Fu Hong submitted a portrait of Mabel wearing a black-and-white striped t-shirt and sunglasses for the Archibald Prize in 2018, but it wasn’t selected as a finalist. The portrait later featured at the 2019 launch of his partner’s Art Echo Gallery in Collingwood and it was subsequently sold.

‘Fu Hong’s sepia crayon draft portrait of me remained one of his favourite drafts and it had been maturing in his mind for a decade when he returned to it in February this year, finally resolving to bestow life to the portrait.’ Mabel said, ‘Following the dimensions of that first draft, he spent days drawing the outline, and then began working with pastel to create the softness of real skin according to the facial muscles. I was aware that he was fascinated by my single-lidded eyes, and he must have intuitively recognised that those eyes would be most interestingly expressed in profile.’

Hong says his portrait of Mabel is one of his largest works, and also one of his most challenging, taking several months to complete.

‘It’s very hard to use pastel on canvas and I chose sepia pastel to pick up the softness of Mabel’s face, eyes and skin, and through the brush work also the softness of her heart.’

Praise and pride

The work has drawn high praise since being selected as a finalist with Sydney Morning Herald art critic, John McDonald, writing in his review of the 2021 Archibalds ‘when it comes to sheer skill, I doubt anyone can match Hong Fu, whose portrait of Mabel Lee is an excellent likeness in a subtle blend of oil and pastel. Even those who don’t know Mabel should be able to see that here is a woman who is good-natured and a little sardonic, with a personality that has refused to age. Fu provides all this useful information in the most economical manner.’

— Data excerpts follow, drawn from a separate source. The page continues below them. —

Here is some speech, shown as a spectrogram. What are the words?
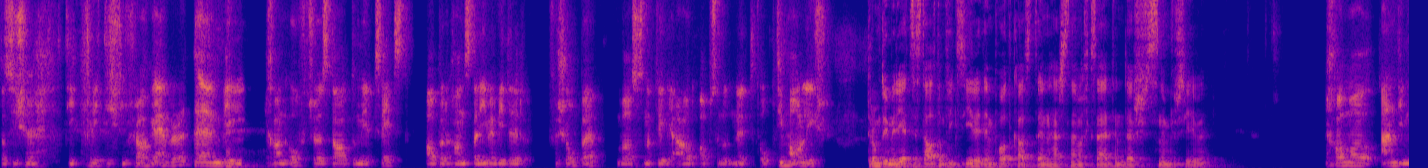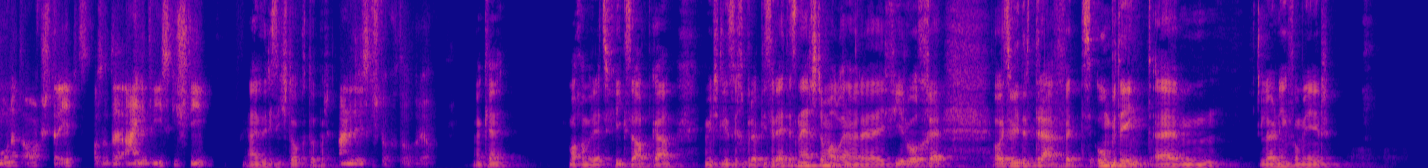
Das ist äh, die kritischste Frage ever, ähm, weil ich habe oft schon ein Datum mir gesetzt, aber habe es dann immer wieder verschoben, was natürlich auch absolut nicht optimal ist. Darum tun wir jetzt das Datum fixieren in dem Podcast, dann hast du es nämlich gesagt, dann darfst du es nicht verschieben. Ich habe mal Ende Monat angestrebt, also der 31. 31. Oktober. 31. Oktober, ja. Okay. Machen wir jetzt fix ab, gell? Wir müssen schließlich über etwas reden das nächste Mal, wenn wir äh, in vier Wochen uns wieder treffen. Unbedingt. Ähm, Learning von mir,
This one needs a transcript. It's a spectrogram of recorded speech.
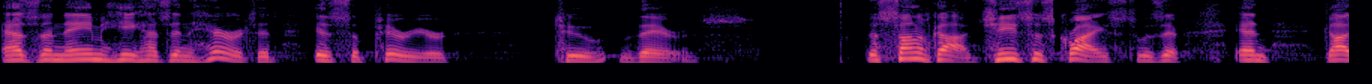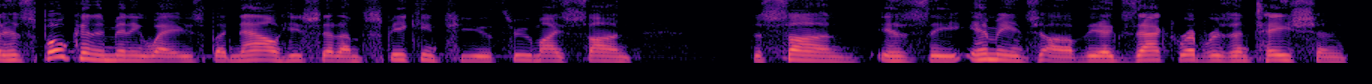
as the name he has inherited is superior to theirs the Son of God, Jesus Christ, was there. And God has spoken in many ways, but now he said, I'm speaking to you through my Son. The Son is the image of, the exact representation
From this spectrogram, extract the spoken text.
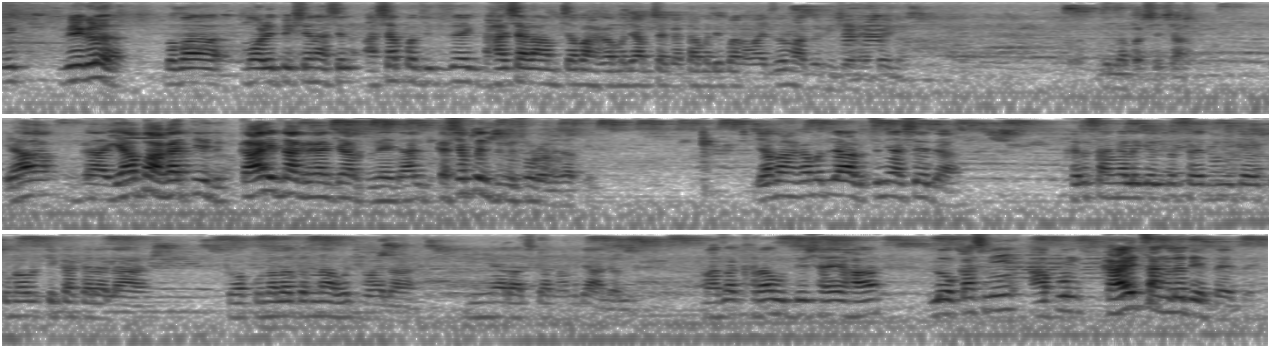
एक वेगळं बाबा मॉडिफिकेशन असेल अशा पद्धतीचं एक दहा शाळा आमच्या भागामध्ये आमच्या गटामध्ये बनवायचं माझं विजन आहे पहिलं. जिल्हा परिषद शाळा. या या भागातील काय नागरिकांची अडचणी आहेत आणि कशा पद्धतीने तुम्ही सोडवले जाते या भागामधल्या अडचणी अशा आहेत. खरं सांगायला गेलं तर साहेब मी काय कुणावर टीका करायला किंवा कुणाला तर नावं ठेवायला मी या राजकारणामध्ये आलेलो माझा खरा उद्देश आहे हा लोकांनी आपण काय चांगलं देता येते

Mabel feels deeply moved about her friend ‘creating this extraordinary artwork in my honour’ and being the subject of an Archibald finalist painting. In her own way, Mabel is enjoying the celebrity that comes with being hung in Australia’s most prestigious art award. She recalls enjoying ‘celebrity status’ 20 years ago when HarperCollins Australia published her translation of Gao Xingjian’s novel Soul Mountain and just months after he was declared winner of the Nobel Prize for Literature. As special as that moment was, Mabel says that seeing her Archibald image on huge banners in prominent sites of Sydney confirms that she has been ‘painted into Sydney’s art history.’

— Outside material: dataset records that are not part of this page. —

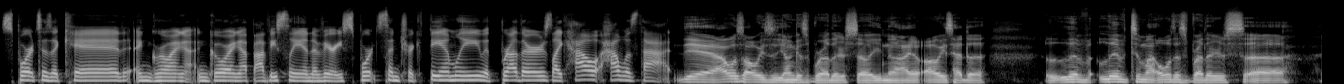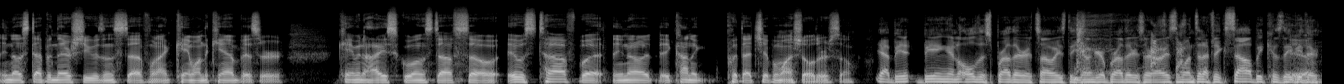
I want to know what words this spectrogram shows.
sports as a kid and growing up and growing up obviously in a very sports centric family with brothers, like how how was that? Yeah, I was always the youngest brother, so you know, I always had to live live to my oldest brothers uh, you know, step in their shoes and stuff when I came on the campus or came into high school and stuff. So it was tough, but you know, it, it kind of put that chip on my shoulder. So yeah, be, being an oldest brother, it's always the younger brothers are always the ones that have to excel because they've yeah. either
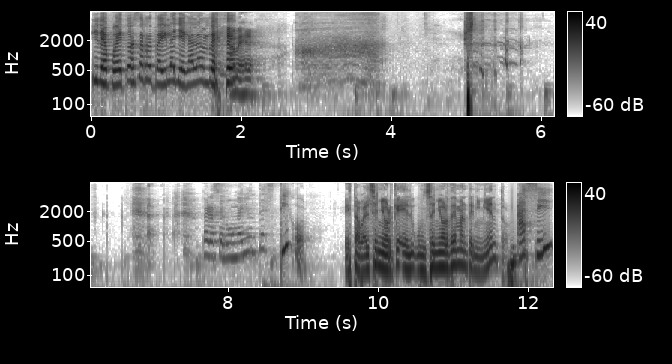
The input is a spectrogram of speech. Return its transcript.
Y después de toda esa retaíla llega la Amber A ver, Pero según hay un testigo. estaba el señor, que, el- un señor de mantenimiento, ¿Ah, sí?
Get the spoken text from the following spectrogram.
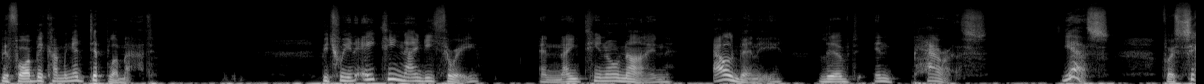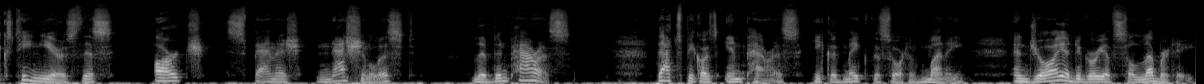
before becoming a diplomat. Between 1893 and 1909, Albéniz lived in Paris. Yes, for 16 years, this arch Spanish nationalist lived in Paris. That's because in Paris he could make the sort of money, enjoy a degree of celebrity,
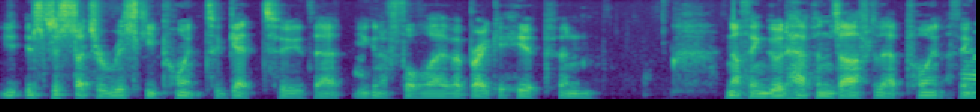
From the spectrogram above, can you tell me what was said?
It's just such a risky point to get to that you're going to fall over, break a hip, and nothing good happens after that point. I think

‘I had previously enjoyed celebrity status in Sydney for a few years, but certainly not with as much aplomb and fanfare,’ she said.

Fu Hong was disappointed not to be able to attend the Archibald Prize events because of Melbourne’s COVID-19 lockdown ‘but he told me that his portrait Professor Mabel Lee had fully satisfied his own high standard for art creation, and that he was content with this knowledge,’ Mabel added.

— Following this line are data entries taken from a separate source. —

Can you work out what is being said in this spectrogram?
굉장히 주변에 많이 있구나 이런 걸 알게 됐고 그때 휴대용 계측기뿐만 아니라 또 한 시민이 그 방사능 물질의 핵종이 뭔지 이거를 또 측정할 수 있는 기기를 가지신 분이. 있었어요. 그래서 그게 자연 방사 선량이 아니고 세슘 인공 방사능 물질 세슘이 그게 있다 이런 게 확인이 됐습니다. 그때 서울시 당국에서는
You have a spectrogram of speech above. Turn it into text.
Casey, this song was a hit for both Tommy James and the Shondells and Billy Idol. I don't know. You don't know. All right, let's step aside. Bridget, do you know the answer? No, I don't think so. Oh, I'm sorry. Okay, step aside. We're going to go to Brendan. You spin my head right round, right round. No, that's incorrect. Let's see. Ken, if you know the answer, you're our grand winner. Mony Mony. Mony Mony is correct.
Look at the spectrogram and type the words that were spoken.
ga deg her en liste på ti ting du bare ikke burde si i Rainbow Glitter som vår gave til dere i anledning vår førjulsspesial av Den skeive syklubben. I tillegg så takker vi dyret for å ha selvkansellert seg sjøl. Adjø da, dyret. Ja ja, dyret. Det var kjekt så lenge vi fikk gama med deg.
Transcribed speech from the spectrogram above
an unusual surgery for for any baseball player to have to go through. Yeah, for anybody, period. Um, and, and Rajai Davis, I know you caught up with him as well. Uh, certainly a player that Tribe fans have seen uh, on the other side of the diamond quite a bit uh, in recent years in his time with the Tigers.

Hong’s frustration having been caught in Melbourne’s lockdown, now continues with the most recent COVID outbreak in Sydney. ‘I can’t wait to see my paintings hanging at those two incredible exhibitions,’ he added.

The Archibald Prize 2021 finalists will remain on exhibition at the Art Gallery of NSW in Sydney until 26 September 2021.

Archie 100: A century of the Archibald Prize and the Archibald, Wynne and Sulman Prizes 2021 will also run until September 26 at the Art Gallery of NSW.